http://www.davidsuzuki.org/blogs/science-matters/2014/10/site-c-proposal-puts-treaty-commitments-to-the-test/

Read more

Post a comment


2 Comments

Oct 08, 2014
7:10 PM

Shame on those individuals in the Canadian government who continue to fail to listen to the true desires and needs of the very citizens, land and animals they are in those positions to protect in the first place. We’re all so tired of needing protection from our own government’s narrow-minded, near-sighted, predictable, sickly decisions. Aren’t they listening at all? Don’t they want to change anything for the better?? Business as usual…STILL?? Those in the energy industry are just as guilty of the same. All of them need to take a giant step back from financially-influenced reports and cold data and spend a good amount of time in these communities and in the very places they plan to rip apart. If Canada is so wild and beautiful, why doesn’t our own government seek to keep it this way?! It’s high time everyone stopped treating the world as disconnected resources present only for human consumption. The world is infinitely more complex than that.

Oct 03, 2014
5:54 PM

Dams are not the way to go, they devastate land, do irreparable damage downstream to rivers, marshland, deltas and wildlife, and worse displace thousands of humans and wildlife from all manner of land use. Dams are not ecologically sound and there are numerous peer reviewed papers to prove it….this is stupid! I recently completed a course from Penn State University — Energy, the Environment and our Future, it was quite clear dams on this scale are the energy resource of last resort when desperate…..

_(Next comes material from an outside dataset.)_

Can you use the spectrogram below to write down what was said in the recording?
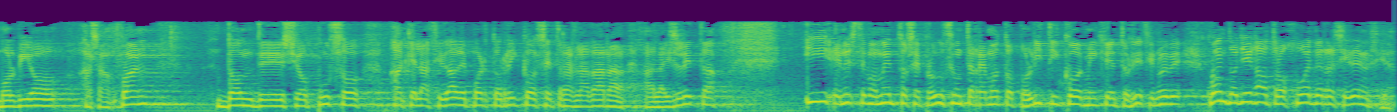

The David Suzuki Foundation does not necessarily endorse the comments or views posted within this forum. All contributors acknowledge DSF's right to remove product/service endorsements and refuse publication of comments deemed to be offensive or that contravene our operating principles as a charitable organization. Please note that all comments are pre-moderated. Privacy Policy »